In Aquaponics, there is no waste. It is a closed balanced ecosystem. What has considered waste in Aquaculture is useful input for the balance between the needs of the fish and the need for the vegetables. Bacterial colonies are responsible for the conversion of ammonia and nitrite to nitrogen readily assimilated by plants. Other potential participants are worms. They can decompose solid waste from the fish, excess roots and other materials that plant slough off, making them more bio-available for the plants. As a result of these multiple natural filters, there is clean water in the fish tank all the time. There is no need to change and discharge the water to the natural environment. Less work for the farmer and no risk for the environment.

2. Origin and quality of food for the fish.

In Aquaculture, generally, the food for the cultivated fish comes from fish in the ocean. This contributes to overharvest of the oceans. Another problem is that they are often pumped with hormones to promote rapid growth, and in some cases are even given chemicals to change their color, such synthetic astaxanthin to salmon to enhance the pink.

In order to preserve the health of the system and produce organic vegetables and fish, in Aquaponics, the quality of the food is a priority. Hormones and other synthetic chemicals are not permitted in this closed system: they directly affect the metabolism of the plants. The diet of the fish can be naturally supplemented by the introduction of a worm farm, a black fly farm or duckweed tanks to complement high quality commercial food that often comes from vegetal protein sources, (as has been proposed by the National Organic Standards Board, limiting the amount of fishmeal and fish oils in organically certified aquaculture products).

3. Veterinary medicines.

In Aquaculture, like any factory-farmed meat, the living conditions of the animals are not optimal and are often kept alive by the continuous use of antibiotics. In addition, any medical treatment given to the cultivated fish poses a risk for the natural environment if the discharged water has not gone through adequate neutralization or dilution.

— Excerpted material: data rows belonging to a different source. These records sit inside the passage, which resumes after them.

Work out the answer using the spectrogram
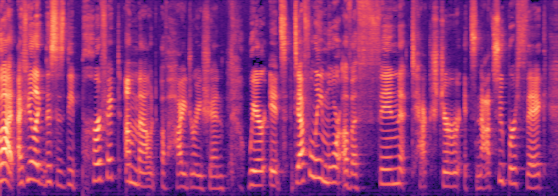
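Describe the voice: The voice has a bright, sharp tone and lively intonation. It moves at a moderate pace with few pauses. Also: woman, fairly high pitch for a woman.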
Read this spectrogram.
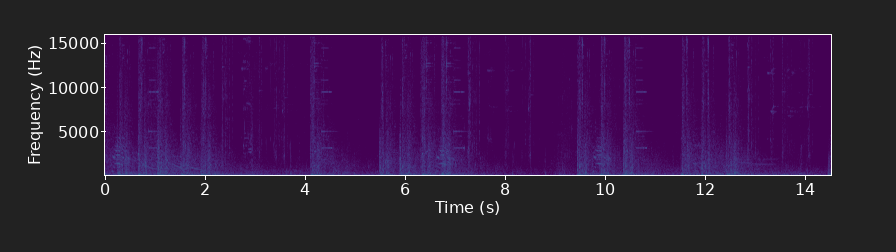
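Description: Gunshots fire in sharp, quick bursts.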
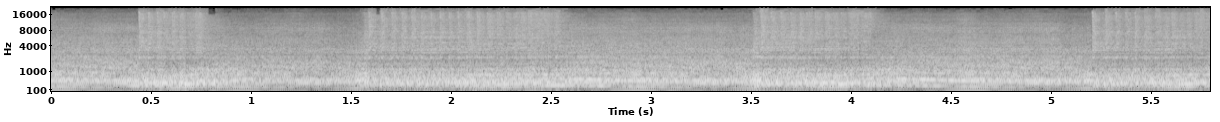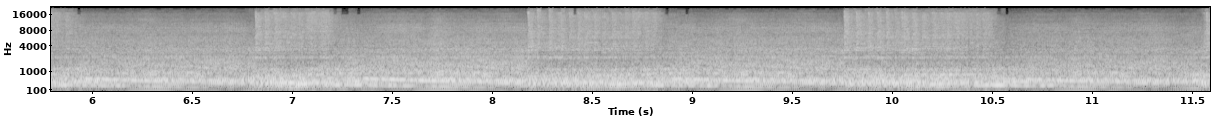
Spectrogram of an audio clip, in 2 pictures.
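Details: 2000 Honda CR125 two-stroke after fresh 40:1 fuel, idle lowered: sharp throttle blips rising and falling cleanly, no bogging or missing, blue smoke; still slightly boggy on top end when cold.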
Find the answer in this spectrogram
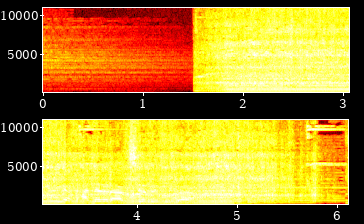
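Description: The last of a music track fades out, and after a brief silence a small electric motor, like a kitchen blender or mixer grinder, starts suddenly about a second and a half in, running with a steady hum, and stops about five seconds in.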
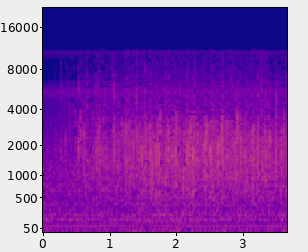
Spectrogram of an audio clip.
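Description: A crowd at a campaign speech applauds steadily, a dense wash of clapping that swells slightly and holds for a few seconds, fairly distant.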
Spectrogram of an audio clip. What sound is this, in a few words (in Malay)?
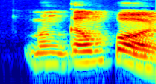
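"mengumpul", Malay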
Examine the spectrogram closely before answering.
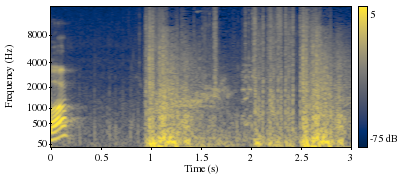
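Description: A shotgun fires several loud blasts in quick succession.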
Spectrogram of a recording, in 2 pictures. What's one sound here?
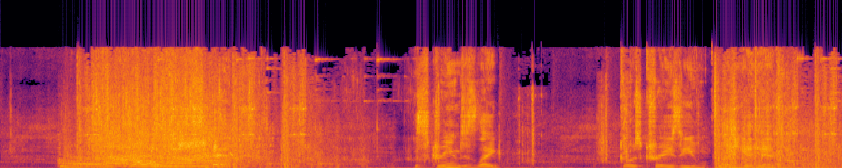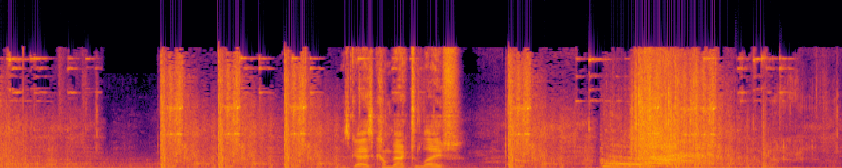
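A rifle fires several sharp shots.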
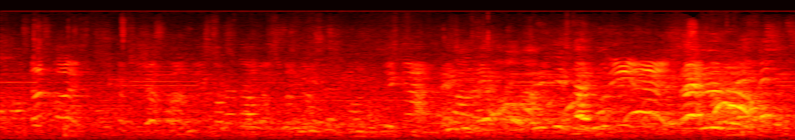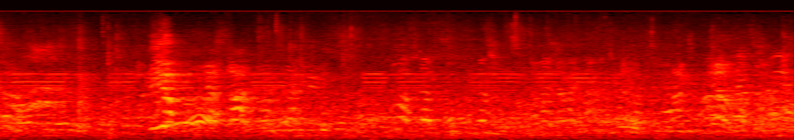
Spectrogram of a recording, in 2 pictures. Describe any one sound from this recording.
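Men in a nearby crowd talk and shout excitedly outdoors.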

Antibiotics for fish are not permitted in Aquaponics because they can also affect the bacteria needed for the balance. The high oxygen levels in Aquaponics systems and the worm’s activity, help mitigate disease outbreaks in both fish and plants. In case there is a need to treat a particular disease, there is no risk of contaminating the natural environment.